With a rapidly growing population and economy, Africa is poised to take on massive infrastructure upgrades, and they’ll need talented project managers to lead the charge.
If you want to see the future of project management, look to Africa. The world’s second largest continent by both land mass and population is home to the world’s largest free-trade zone and is experiencing significant population growth and urbanization. These trends, in turn, are driving massive investments in infrastructure, but they’re also giving rise to flourishing film and music industries and attracting significant technology investment dollars.
What’s especially exciting about the future of Africa is the coming “youthquake” poised to drive change across the region. Fully 75 percent of the population is under 25! This means that the people who stand to benefit the most from all these developments are the young. It also means that the responsibility for managing many of these projects will be shouldered by a new generation of project managers.
These young managers have a natural affinity for the growing African film, music, and technology industries:
- Nigeria is home to “Nollywood” – the second largest movie industry in the world after Bollywood in terms of output. It produces 2,500 films a year.
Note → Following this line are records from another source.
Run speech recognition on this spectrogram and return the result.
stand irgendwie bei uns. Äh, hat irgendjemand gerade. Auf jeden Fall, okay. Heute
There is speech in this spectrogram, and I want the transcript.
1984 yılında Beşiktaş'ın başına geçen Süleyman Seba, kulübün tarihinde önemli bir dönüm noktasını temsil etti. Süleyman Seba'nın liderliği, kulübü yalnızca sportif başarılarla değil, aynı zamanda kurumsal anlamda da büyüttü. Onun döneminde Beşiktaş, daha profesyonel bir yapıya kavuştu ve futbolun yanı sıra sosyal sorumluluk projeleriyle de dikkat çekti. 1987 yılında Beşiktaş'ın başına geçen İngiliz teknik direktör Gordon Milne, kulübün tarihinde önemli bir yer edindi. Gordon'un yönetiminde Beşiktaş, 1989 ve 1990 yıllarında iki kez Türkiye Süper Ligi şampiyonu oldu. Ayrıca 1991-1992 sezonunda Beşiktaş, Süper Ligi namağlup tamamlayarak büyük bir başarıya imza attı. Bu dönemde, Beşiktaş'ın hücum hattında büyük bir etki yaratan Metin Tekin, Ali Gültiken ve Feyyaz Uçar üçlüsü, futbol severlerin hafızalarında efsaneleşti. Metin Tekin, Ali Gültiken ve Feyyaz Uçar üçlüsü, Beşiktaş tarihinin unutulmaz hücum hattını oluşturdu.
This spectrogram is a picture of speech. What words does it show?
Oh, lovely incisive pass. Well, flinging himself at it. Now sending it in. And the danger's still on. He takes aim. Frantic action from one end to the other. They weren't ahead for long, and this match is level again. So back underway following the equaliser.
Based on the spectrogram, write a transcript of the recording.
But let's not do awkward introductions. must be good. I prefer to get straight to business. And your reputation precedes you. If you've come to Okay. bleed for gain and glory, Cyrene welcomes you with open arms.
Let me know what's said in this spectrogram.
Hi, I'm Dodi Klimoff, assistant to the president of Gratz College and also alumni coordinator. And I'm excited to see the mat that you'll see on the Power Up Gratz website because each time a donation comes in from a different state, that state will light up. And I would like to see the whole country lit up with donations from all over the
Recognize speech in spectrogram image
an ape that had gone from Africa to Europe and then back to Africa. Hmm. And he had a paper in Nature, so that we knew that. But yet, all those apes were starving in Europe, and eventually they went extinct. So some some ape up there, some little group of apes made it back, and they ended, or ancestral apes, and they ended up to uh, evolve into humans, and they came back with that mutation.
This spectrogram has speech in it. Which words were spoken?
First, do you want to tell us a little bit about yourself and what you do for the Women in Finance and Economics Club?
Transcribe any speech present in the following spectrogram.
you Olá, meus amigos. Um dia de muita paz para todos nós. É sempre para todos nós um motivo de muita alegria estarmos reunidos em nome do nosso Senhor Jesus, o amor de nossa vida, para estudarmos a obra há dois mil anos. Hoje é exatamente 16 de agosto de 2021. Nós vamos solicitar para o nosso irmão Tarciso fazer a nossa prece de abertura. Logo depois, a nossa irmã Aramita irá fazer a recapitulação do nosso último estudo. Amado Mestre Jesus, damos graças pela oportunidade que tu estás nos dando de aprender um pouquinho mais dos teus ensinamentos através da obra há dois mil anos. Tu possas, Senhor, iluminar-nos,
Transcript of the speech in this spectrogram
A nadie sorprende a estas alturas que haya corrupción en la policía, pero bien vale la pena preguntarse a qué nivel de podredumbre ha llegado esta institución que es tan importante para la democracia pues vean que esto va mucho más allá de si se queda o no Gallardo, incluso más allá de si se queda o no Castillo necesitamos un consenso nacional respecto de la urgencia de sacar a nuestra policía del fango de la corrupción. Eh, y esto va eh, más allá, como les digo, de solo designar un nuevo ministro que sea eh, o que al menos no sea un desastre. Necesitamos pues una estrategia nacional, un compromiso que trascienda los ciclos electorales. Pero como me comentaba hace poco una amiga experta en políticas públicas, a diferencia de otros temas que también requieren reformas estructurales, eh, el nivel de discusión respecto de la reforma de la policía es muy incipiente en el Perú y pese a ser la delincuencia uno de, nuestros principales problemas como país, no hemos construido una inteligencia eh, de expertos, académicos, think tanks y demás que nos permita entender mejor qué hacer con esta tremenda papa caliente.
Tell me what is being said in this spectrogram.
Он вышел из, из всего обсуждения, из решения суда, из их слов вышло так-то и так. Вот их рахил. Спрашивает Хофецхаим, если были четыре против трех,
- The African music industry is also thriving. New African streaming platforms like Boomplay, uduX and Simfy have emerged in recent years, attracting investments from music industry stalwarts like Universal and Warner. And consumers are flocking to hot new music festivals like AfroChella and Afro Nation.
- Africa is also pulling in investment dollars from technology and fintech firms. According to African Tech Startups Funding Report, 311 African tech startups raised $491.6 million last year alone. And a report from Briter Bridges and GSMA indicates the number of active tech hubs in Africa has almost doubled to 618 over the last three years.
In addition to these industry hot spots, infrastructure remains a high priority across the continent. Despite recent economic development, only 38 percent of the African population has access to electricity. Three-quarters of all roads are unpaved. And 416 million Africans still live in extreme poverty. These numbers spell out why infrastructure development remains such an urgent priority.
In 2018, for the first time, Africa’s commitments to infrastructure projects exceeded US$ 100 billion, according to the Infrastructure Consortium for Africa (ICA). These mega projects included:
- Grand Inga Dam on the Congo River in the Democratic Republic of Congo – Estimated to cost US$ 80 billion, Grand Inga is the world’s largest hydropower project in the world (and expected to be twice as large as the Three Gorges Dam in China).
- Bagamonyo Port in Tanzania – A joint venture of Tanzania, China and Oman will be the largest port in East/Central Africa.
- Konzo Technology City in Kenya – Called Africa’s Silicon Savanna after Silicon Valley in the U.S., this smart city project is part of Kenya’s Vision 2030 plan and is expected to generate 17,000 high-value jobs and 68,000 indirect jobs.
As noted, both population growth and urbanization are powering this development. Already home to 1.2 billion people, Africa has the highest rate of population growth in the world. The United Nations projects that more than half of all global population growth will occur in Africa, and the population of sub-Sahara Africa alone is expected to double by 2050.
Africa is also increasingly urban. The world’s fastest-growing cities are now in sub-Saharan Africa where, according to the World Bank, 472 million people live in cities. They expect that number to more than double to 1 billion by 2040, due to high birth rates and migration from rural areas. (That’s the fastest rate of urbanization in the world.)
All these developments are creating enormous demands for project managers who can deal not only with technical complexity but with the transnational nature of many of the projects. An 832-kilometer electrical transmission project in West Africa, for example, crosses four countries: Nigeria, Niger, Benin, and Burkina Faso. The LAPSSET megaproject in East Africa involves a port and oil refinery in Kenya, a railway line and two pipelines between southern Sudan and Ethiopia, and three airports, among other projects.
The pace of development is just as rapid within individual countries. In Zambia, where the population has doubled to 17 million since 1993, infrastructure projects include four international airports, the US$ 4 billion Batoka Gorge hydroelectric power station, and Link 8000, a 10-year, US$ 31 billion project to rehab and construct 2,000 kilometers of roads.
The need and opportunity for young project managers are clearly immense – but so are the challenges. Some of these challenges are economic. Due to the COVID-19 outbreak, Africa’s economy is expected to contract between 2.1 and 5.1 percent in 2020 – the region’s first recession in 25 years.
Large-scale projects can ensure long-term growth, but they also require sophisticated project management skill sets. Young project managers will need training and mentorship to lead Africa’s development efforts. At PMI, we’re supporting their needs through our training and certification programs and through the guidance and encouragement that comes with participating in local chapter activities.
The next generation of project managers in Africa will play a critical role in transforming their continent, and, in doing so, will inevitably reshape the world of project management. I don’t know about you, but I can’t wait to see what’s next!
To read more about global business trends and their impact on project leaders, check out our 2020 Signposts Report here.